■ Directions for this task ■
The output must match the entries below exactly, with pictures removed.

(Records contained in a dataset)
*** Begin section ***

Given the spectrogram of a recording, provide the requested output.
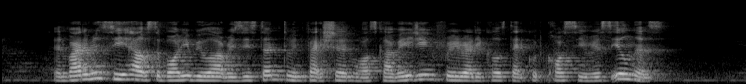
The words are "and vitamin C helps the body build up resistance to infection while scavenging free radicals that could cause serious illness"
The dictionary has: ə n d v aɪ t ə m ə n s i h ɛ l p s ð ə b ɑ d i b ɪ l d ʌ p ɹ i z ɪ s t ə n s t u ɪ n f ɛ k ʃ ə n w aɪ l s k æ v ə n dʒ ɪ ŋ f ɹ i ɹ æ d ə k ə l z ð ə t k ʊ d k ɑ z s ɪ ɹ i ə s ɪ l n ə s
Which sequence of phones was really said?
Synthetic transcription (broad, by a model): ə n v aɪ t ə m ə n s i h ɛ l p s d ə b ɑ d i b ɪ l ʌ ɹ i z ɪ s t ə n t u ɪ n f ɛ k ʃ ə n w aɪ l s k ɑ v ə dʒ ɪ ŋ f ɹ i ɹ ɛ d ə k ə l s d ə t k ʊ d k ɑ s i ɹ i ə s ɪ l n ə s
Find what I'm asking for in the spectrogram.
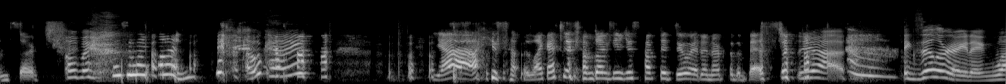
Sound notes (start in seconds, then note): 3.8 both laugh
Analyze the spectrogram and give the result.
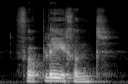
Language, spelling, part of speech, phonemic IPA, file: Dutch, verplegend, verb / adjective, /vərˈpleɣənt/, Nl-verplegend.ogg
- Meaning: present participle of verplegen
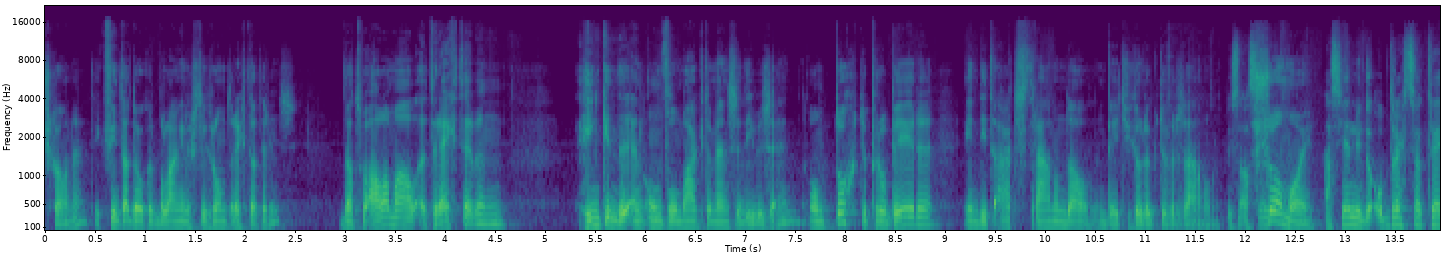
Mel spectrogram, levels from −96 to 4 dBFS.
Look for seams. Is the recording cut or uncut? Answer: uncut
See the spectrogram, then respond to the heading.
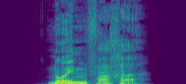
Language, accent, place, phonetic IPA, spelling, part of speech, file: German, Germany, Berlin, [ˈnɔɪ̯nfaxɐ], neunfacher, adjective, De-neunfacher.ogg
- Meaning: inflection of neunfach: 1. strong/mixed nominative masculine singular 2. strong genitive/dative feminine singular 3. strong genitive plural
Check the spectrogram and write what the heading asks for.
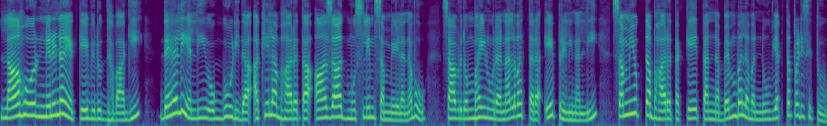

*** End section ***

■ Task solution ■
Given the spectrogram of a recording, provide the requested output.
The words are "and vitamin C helps the body build up resistance to infection while scavenging free radicals that could cause serious illness"
The dictionary has: ə n d v aɪ t ə m ə n s i h ɛ l p s ð ə b ɑ d i b ɪ l d ʌ p ɹ i z ɪ s t ə n s t u ɪ n f ɛ k ʃ ə n w aɪ l s k æ v ə n dʒ ɪ ŋ f ɹ i ɹ æ d ə k ə l z ð ə t k ʊ d k ɑ z s ɪ ɹ i ə s ɪ l n ə s
Which sequence of phones was really said?
Synthetic transcription (broad, by a model): ə n v aɪ t ə m ə n s i h ɛ l p s d ə b ɑ d i b ɪ l ʌ ɹ i z ɪ s t ə n t u ɪ n f ɛ k ʃ ə n w aɪ l s k ɑ v ə dʒ ɪ ŋ f ɹ i ɹ ɛ d ə k ə l s d ə t k ʊ d k ɑ s i ɹ i ə s ɪ l n ə s
Find what I'm asking for in the spectrogram.
Sound notes (start in seconds, then note): 3.8 both laugh
Analyze the spectrogram and give the result.
Language, spelling, part of speech, phonemic IPA, file: Dutch, verplegend, verb / adjective, /vərˈpleɣənt/, Nl-verplegend.ogg
- Meaning: present participle of verplegen
Mel spectrogram, levels from −96 to 4 dBFS.
Look for seams. Is the recording cut or uncut? Answer: uncut
See the spectrogram, then respond to the heading.
Language, accent, place, phonetic IPA, spelling, part of speech, file: German, Germany, Berlin, [ˈnɔɪ̯nfaxɐ], neunfacher, adjective, De-neunfacher.ogg
- Meaning: inflection of neunfach: 1. strong/mixed nominative masculine singular 2. strong genitive/dative feminine singular 3. strong genitive plural
Check the spectrogram and write what the heading asks for.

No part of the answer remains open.